If you are experiencing any of these conditions at your home with your teenage child, maybe it is time to have a real face-to-face conversation with them. While you’re thinking of what to say as you approach your kid about their drug abuse, be mindful to lay the foundation for a positive interaction. Speak with your partner or spouse and come to an understanding that you will work together as one single entity to help your child. Now is not a time to play the old ‘good cop, bad cop’ routine. It is important to work in concert together, as a solid parental unit here. Even if you disagree on minor details of how to deal with the problem, understand that you both are doing out of love for the child.
It is also important for your teen to feel like you are trying to help them. Let them know it’s because you are concerned for their safety and well being. This shouldn’t be an emotional lecture on how they have let you down, or how much trouble they’re in. Addiction and drug use is actually quite normal for teens and adults alike. The negative stigma associated with alcoholism and drug abuse is the reason a lot of addicts go without treatment. They are afraid to ask for help because of their fears of their parents or authority figures in society will judge them or punish them. Sadly, this stigma forces a lot of people with substance abuse problems to go into hiding, or out on the streets, where their disease can only get worse.
With over 70,000 Americans dying from drug overdoses in 2017, the time to get serious about helping people who are experiencing drug abuse is now.
You may have discovered your teen’s drug abuse through any of the signs listed above, or snooping through their room or looking through their phone. Your child will likely feel attacked as you confront them about their drug use. As a parent, you shouldn’t set your expectations too high. It is highly unlikely they’re going to simply admit to using and promise to quit.
Sometimes just communicating the fact that you are aware of their substance use and you’d like them to quit can be considered a productive conversation. It is important to keep moving forward, one small step at a time. We sincerely hope that you caught on to the signs of your teen’s drug use early, before their problem has become a full-fledged addiction. Following up with your child about this topic is the important part after your first conversation with them. For a teenager, sometimes all it takes is a little parental involvement for them to understand how much you still care for them. This feeling can go a long way to boost their self-esteem and get them to think of the external consequences of their actions.
While the development of an addiction is gradual, it may be difficult to spot the thin line between recreational use or experimentation and full-blown drug abuse and addiction. If you feel like you’re at the end of your rope, your child doesn’t want help or has completely shut themselves off from you and other members of the family, 10 Acre Ranch has the resources, services and expert staff to help you during this difficult time. Our drug treatment program for teens and young adults is widely-recognized for laying the groundwork to a lasting sobriety through recovery.
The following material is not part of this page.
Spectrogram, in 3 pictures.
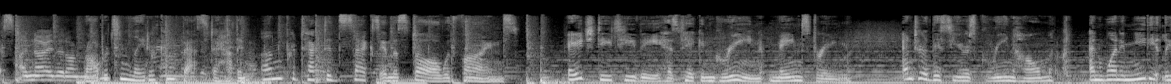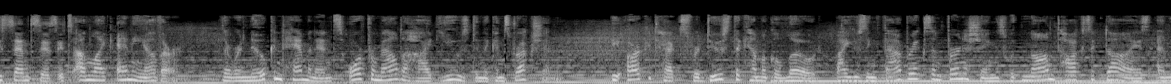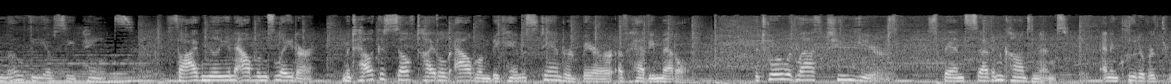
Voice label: female narration

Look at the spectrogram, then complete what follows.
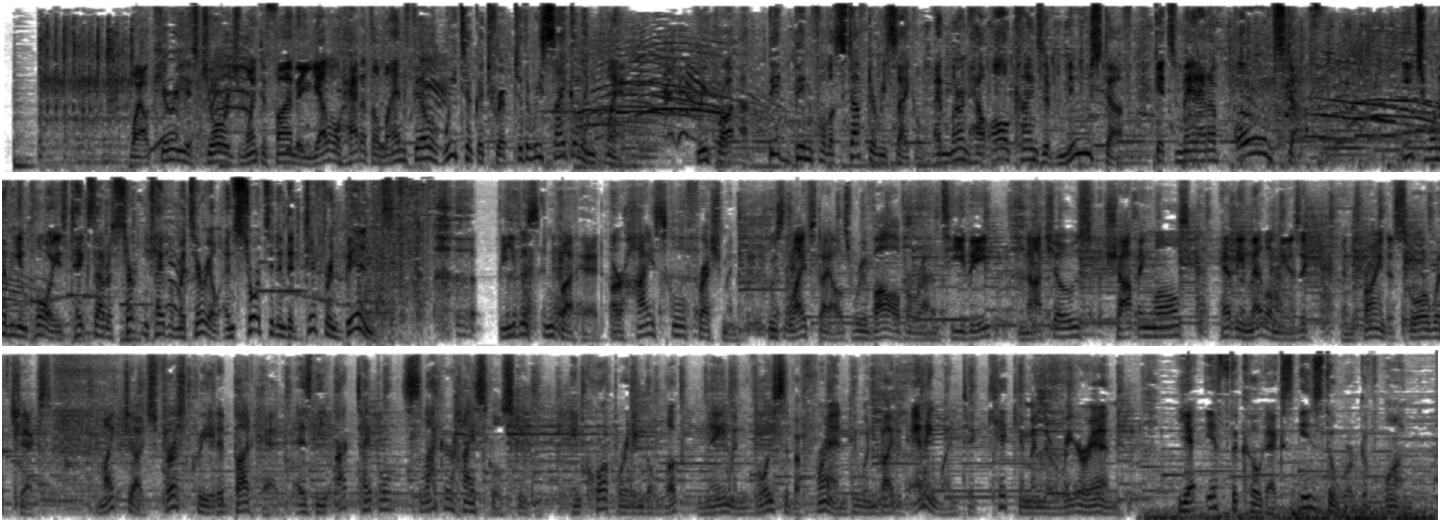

If you need help finding the best treatment program in the Riverside, California area for your teen, please call us today. We are open 24/7 and a caring, certified addiction specialist is available to talk to you right away.